Labels provide background for the more elliptical inscriptions, as well as translations from Arabic and Khmer. But for full transcriptions of individual accounts, visitors must rely on the exhibition catalog, available at the gallery entrance in both print and searchable digital versions.
The photography has, perhaps intentionally, a distancing effect, draining the objects of some of their immediacy. In some instances, we get layers of representation, a photograph of a photograph — images of a child, a long-fractured family or a soldier in uniform.
Mournful music supplies the installation’s soundscape. The show’s design is visually elegant, if not always transparent. And the exhibition offers moments of real power and surprise. The manual typewriter, it turns out, is not just a relic; it was the means by which Beatrice Ring’s family, by dint of assiduous epistolary appeals, obtained U.S. sponsorship and escaped Germany as late as 1939. Similarly, a bullet-pocked wallet suggests how Albert Loeb, a Jewish veteran of World War I, survived a gunshot — only to face Nazi persecution two decades later.
Artifacts such as identity papers, passports and other official documents are reminders of the impediments of bureaucracy, as well as the thin line between life and death. Rodi Waterman Glass, an 82-year-old Dutch-born survivor, contributed a 1942 German document that kept her from being deported to Auschwitz from the transit camp of Westerbork, in the Netherlands. She ended up in an internment camp instead.
During my visit, she was eager to share her story.
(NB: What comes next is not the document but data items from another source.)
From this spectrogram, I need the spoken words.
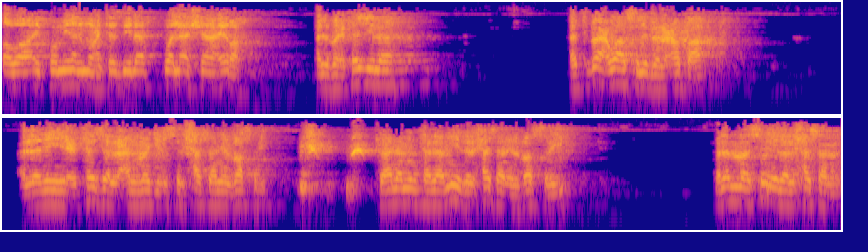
طوائف من المعتزلة والأشاعرة. المعتزلة أتباع واصل بن عطاء الذي اعتزل عن مجلس الحسن البصري. كان من تلاميذ الحسن البصري. فلما سئل الحسن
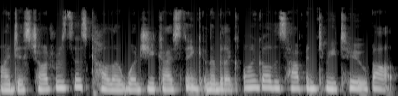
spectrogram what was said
My discharge was this color. What do you guys think? And they'll be like, oh my God, this happened to me too. But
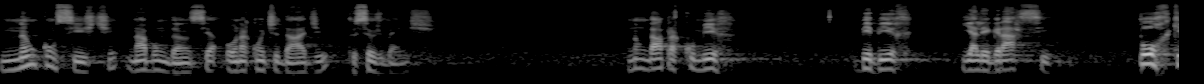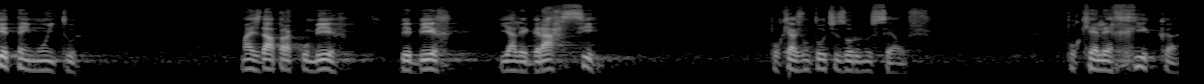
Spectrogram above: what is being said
não consiste na abundância ou na quantidade dos seus bens. Não dá para comer, beber e alegrar-se porque tem muito, mas dá para comer, beber e alegrar-se porque ajuntou tesouro nos céus, porque ela é rica,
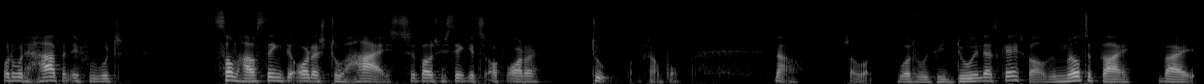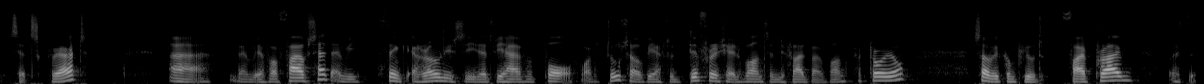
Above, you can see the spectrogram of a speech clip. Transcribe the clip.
What would happen if we would somehow think the order is too high? Suppose we think it's of order 2, for example. Now, so what, would we do in that case? Well, we multiply by z squared. Uh, then we have our phi of z and we think erroneously that we have a pole of order 2, so we have to differentiate once and divide by 1 factorial. So we compute phi prime with the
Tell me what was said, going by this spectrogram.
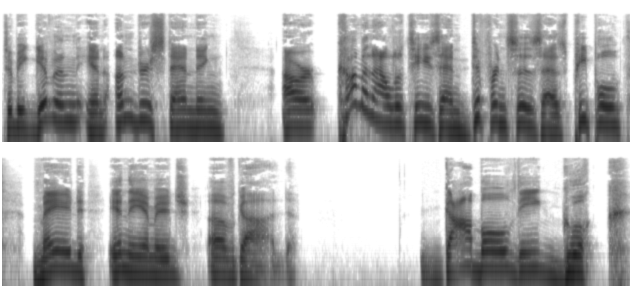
to be given in understanding our commonalities and differences as people made in the image of God. Gobbledygook.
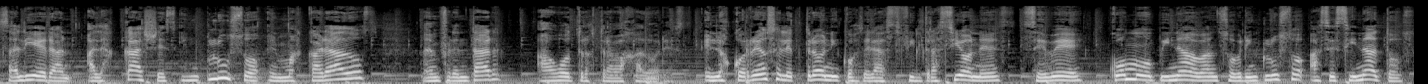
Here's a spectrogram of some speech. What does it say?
salieran a las calles, incluso enmascarados, a enfrentar a otros trabajadores. En los correos electrónicos de las filtraciones se ve cómo opinaban sobre incluso asesinatos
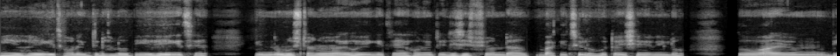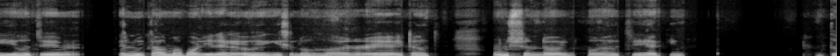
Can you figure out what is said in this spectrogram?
বিয়ে হয়ে গেছে অনেক দিন হলেও বিয়ে হয়ে গেছে। অনুষ্ঠানও আগে হয়ে গেছে, এখন একটা রিসেপশনটা বাকি ছিল, ওটাই সেরে নিল। তো, আর বিয়ে হচ্ছে এমনি কালমা পরই হয়ে গেছিল, আর এটা হচ্ছে, অনুষ্ঠানটা করা হচ্ছে আর কি। তো,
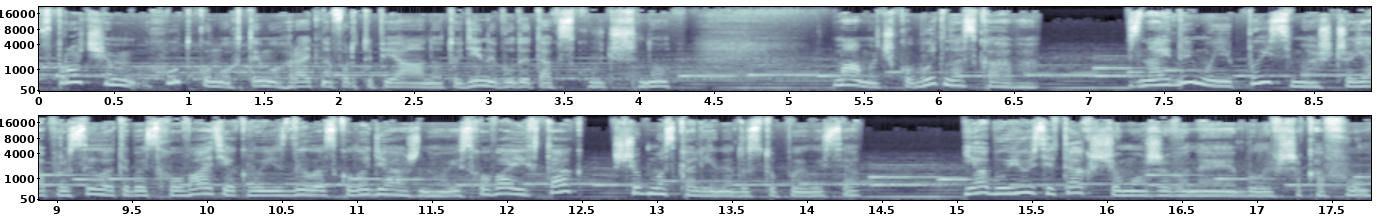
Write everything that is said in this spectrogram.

Her father’s entire family died in the Holocaust, she told me. But her wealthy maternal grandfather, Samuel Keizer, gave massive bribes — all of his remaining fortune — to a Dutch intermediary, who in turn bribed German officials to supply the lifesaving passes to 11 family members. “Everybody was corrupt, and my grandfather was a gambler,” Glass said. “We had the gambling gene. It’s better to be lucky than to be smart.”
Glass’s tale of her ordeal and rescue is juxtaposed with those of refugees from Armenia, Rwanda, Cambodia, Bosnia, South Sudan, Iraq and Syria. The exhibition purposely elides past and present, conflating a century of genocides in Europe, Africa and Asia, and underscoring our common humanity. The inclusion of recent refugees from Iraq and Syria is a strong political argument against the anti-immigrant paranoia of the age.
Some artifacts transcend both philosophy and politics. A lime-green child’s dress, decorated with lace and stained with blood, belonged to a 5-year-old Tutsi girl, Clarisse Uwonkunda, who was slaughtered in the 1994 Rwandan genocide, along with her 3-year-old sister and their father. The 3-year-old’s clothes and a family photo album are also in the show.
Clarisse’s mother, Immaculee Mukantaganira, found the intact dress in a grave with her daughter’s remains. “Bodies deteriorate. Bones are found apart,” she writes on Lommasson’s photograph of the garment. “Clothes/dresses are dirty, bloody but keep their forms.” It’s a supremely practical observation, and almost too much to bear — the heartbreaking climax of this quietly moving show.
Julia M. Klein , a Philadelphia-based cultural reporter and critic, writes frequently about museums.